- **INFORMATION GIVEN**:
|---|
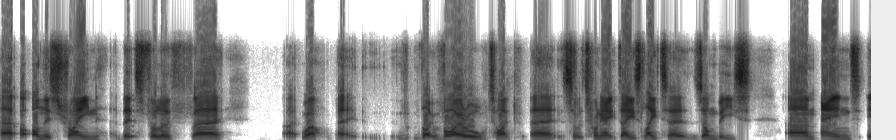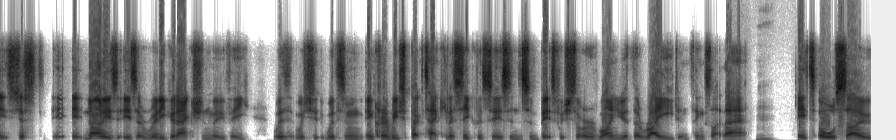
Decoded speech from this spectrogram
uh, on this train that's full of uh, uh well uh, like viral type uh, sort of 28 days later zombies um, and it's just it, it not is, is a really good action movie with which with some incredibly spectacular sequences and some bits which sort of remind you of the raid and things like that mm. It's also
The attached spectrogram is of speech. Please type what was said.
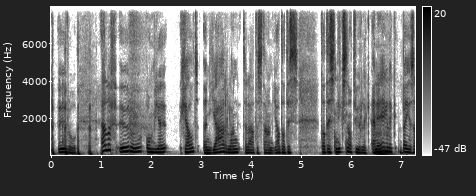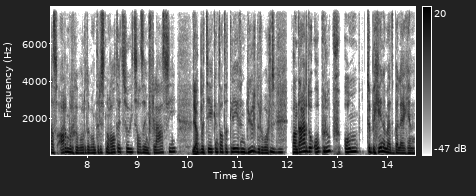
10.011 euro. 11 euro om je geld een jaar lang te laten staan. Ja, dat is, dat is niks natuurlijk. En mhm. eigenlijk ben je zelfs armer geworden, want er is nog altijd zoiets als inflatie. Dat betekent dat het leven duurder wordt. Mhm. Vandaar de oproep om te beginnen met beleggen.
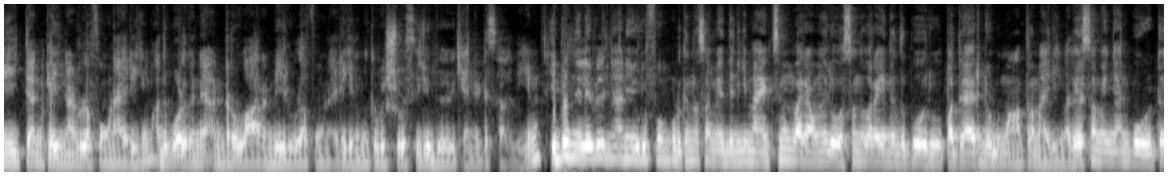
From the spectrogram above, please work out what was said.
നീറ്റ് ആൻഡ് ക്ലീൻ ആയിട്ടുള്ള ഫോൺ ആയിരിക്കും. അതുപോലെ തന്നെ അണ്ടർ വാറണ്ടിയിലുള്ള ഫോൺ ആയിരിക്കും നമുക്ക് വിശ്വസിച്ച് ഉപയോഗിക്കാനായിട്ട് സാധിക്കും. ഇപ്പോൾ നിലവിൽ ഞാൻ ഈ ഒരു ഫോൺ കൊടുക്കുന്ന സമയത്ത് എനിക്ക് മാക്സിമം വരാവുന്ന ലോസ് എന്ന് പറയുന്നത് ഇപ്പോൾ ഒരു പതിനായിരം രൂപ മാത്രമായിരിക്കും. അതേസമയം ഞാൻ പോയിട്ട്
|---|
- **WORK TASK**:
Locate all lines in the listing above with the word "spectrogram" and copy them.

- **EXERCISE SOLUTION**:
Decoded speech from this spectrogram
The attached spectrogram is of speech. Please type what was said.
From the spectrogram above, please work out what was said.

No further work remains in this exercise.